Dating app Bumble jumps in debut after $2.15-billion IPO
Bumble Inc., the dating app that allows only women to make the first move, climbed 64% in its trading debut after its initial public offering was expanded to raise $2.15 billion.
The company’s shares opened trading at $76 in New York on Thursday. The stock, which rose as much as 85% from the offer price, closed at $70.31, valuing Bumble at about $14 billion, including debt, according to Bloomberg calculations.
Chief Executive Whitney Wolfe Herd, who at 31 is the youngest female CEO to take a large company public in the U.S., said in an interview Thursday she was grateful for other women having paved the way before her. She said Bumble would use the proceeds from the IPO to pay down debt and potentially pursue acquisitions.
“We’re very focused on aggressive international growth,” Wolfe Herd said.
Bumble sold 50 million shares for $43 each Wednesday after marketing 45 million shares for $37 to $39 apiece. That target had been raised earlier from 34.5 million shares at $28 to $30.
When asked about the first-day share jump, Wolfe Herd said she was comfortable with the pricing and was focused on the long term.
“You are signing up for our very long road ahead of us to try and make relationships healthier and more equitable and to build a brand that resonates not just with women but makes connections better for everyone,” she said.
The Bumble app was started in 2014 by Wolfe Herd, who previously co-founded the dating app Tinder.
The private equity firm Blackstone Group Inc. took a majority stake in Bumble’s parent company in 2019, in a transaction that valued it at $3 billion. Other investors include venture capital firms Accel, Greycroft and Bessemer Venture Partners.
Sarah Kunst, a Cleo Capital managing director who has advised Bumble on investing in other women-led start-ups, credits Wolfe Herd with having a vision for the brand and inspiring customers.
“The world has sort of caught up in the last few years to ‘of course women can do this,’” said Kunst, noting that Bumble also showed that a multibillion-dollar technology business could be built from Austin, Texas, instead of Silicon Valley.
“This company broke a bunch of norms,” Kunst said.

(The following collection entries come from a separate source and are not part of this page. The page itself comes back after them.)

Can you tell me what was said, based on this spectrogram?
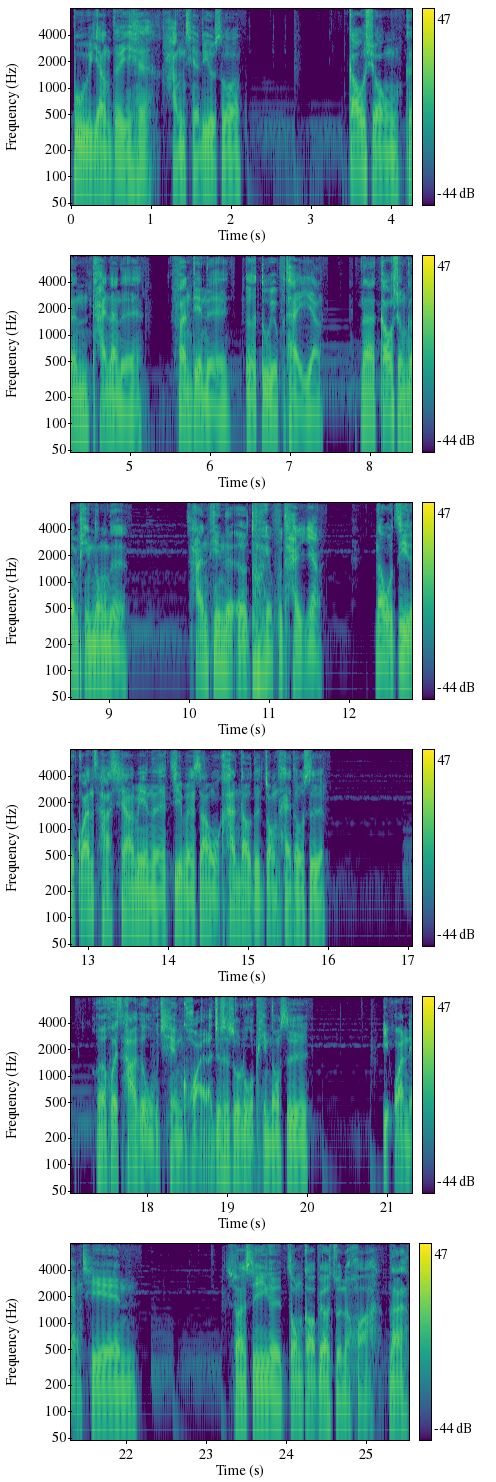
不一样的一些行情，例如说高雄跟台南的饭店的额度也不太一样。那高雄跟屏东的餐厅的额度也不太一样。那我自己的观察下面呢，基本上我看到的状态都是。呃，会差个五千块了。就是说，如果屏东是一万两千，算是一个中高标准的话，那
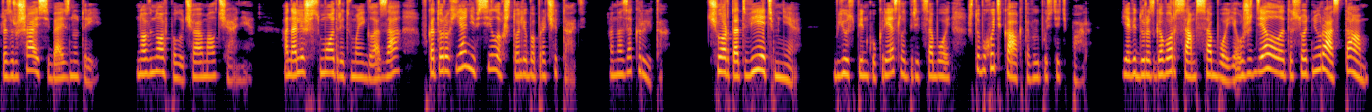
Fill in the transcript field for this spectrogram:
разрушая себя изнутри. Но вновь получаю молчание. Она лишь смотрит в мои глаза, в которых я не в силах что-либо прочитать. Она закрыта. «Черт, ответь мне!» Бью спинку кресла перед собой, чтобы хоть как-то выпустить пар. Я веду разговор сам с собой. Я уже делал это сотню раз там.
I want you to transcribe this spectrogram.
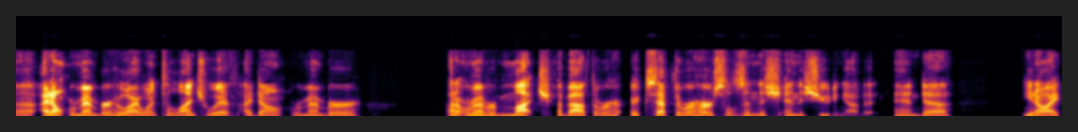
Uh, I don't remember who I went to lunch with. I don't remember. I don't remember much about the re- except the rehearsals and the sh- and the shooting of it. And uh, you know, I,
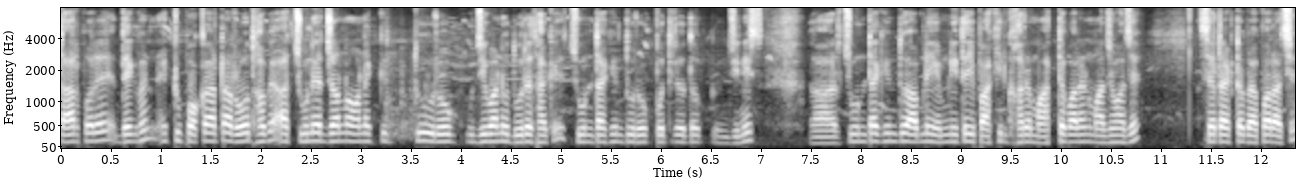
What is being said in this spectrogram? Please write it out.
তারপরে দেখবেন একটু পকাটা রোধ হবে, আর চুনের জন্য অনেক কিন্তু রোগ জীবাণু দূরে থাকে। চুনটা কিন্তু রোগ প্রতিরোধক জিনিস। আর চুনটা কিন্তু আপনি এমনিতেই পাখির ঘরে মারতে পারেন মাঝে মাঝে। সেটা একটা ব্যাপার আছে।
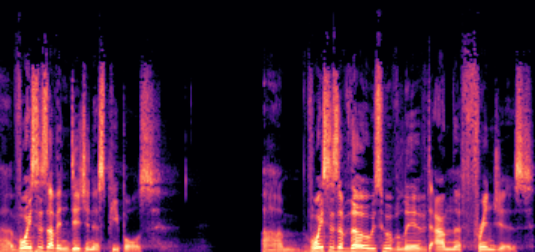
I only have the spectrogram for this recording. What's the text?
Uh, voices of indigenous peoples, um, voices of those who have lived on the fringes,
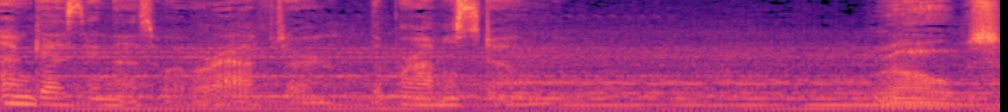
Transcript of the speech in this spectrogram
I'm guessing that's what we're after. The primal stone. Robes.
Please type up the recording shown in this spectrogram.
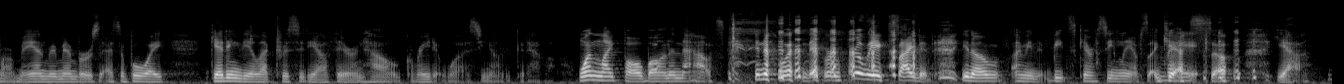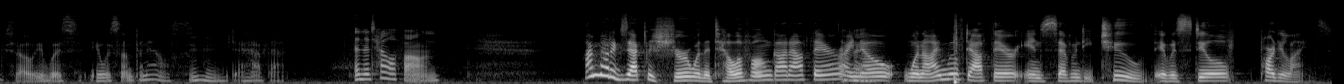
our man remembers as a boy, getting the electricity out there and how great it was. You know, you could have a, one light bulb on in the house. You know, and they were really excited. You know, I mean, it beats kerosene lamps, I guess. Right. So, yeah. So it was it was something else Mm-hmm. to have that. And the telephone. I'm not exactly sure when the telephone got out there. I know when I moved out there in 72, it was still party lines.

For the nine months that ended Sept. 30, Bumble had a pro forma net loss of $28 million attributable to owners and shareholders on revenue of $413 million, according to its filings.
The offering was led by Goldman Sachs Group Inc., Citigroup Inc., Morgan Stanley and JPMorgan Chase & Co. Bumble’s shares are trading on the Nasdaq Global Select Market under the symbol BMBL.
In a letter to investors, Wolfe Herd said women making the first move is a “powerful shift.”
“Archaic gender dynamics and old-fashioned traditions still ruled the dating world,” she said. “This led to all sorts of unhealthy dynamics that ultimately disempowered women and created unnecessary pressure for men.”
During the COVID-19 pandemic, Bumble has added games and other features to its app. Wolfe Herd said she believes the company is well-positioned as the world emerges from social isolation.
“This pandemic has proven that loneliness is not the way we were designed to live,” she said. “On the other end of this we feel that we’re well positioned to thrive in the sense that people have seen the true benefit of online dating. It’s unlikely to ever revert back to how it was.”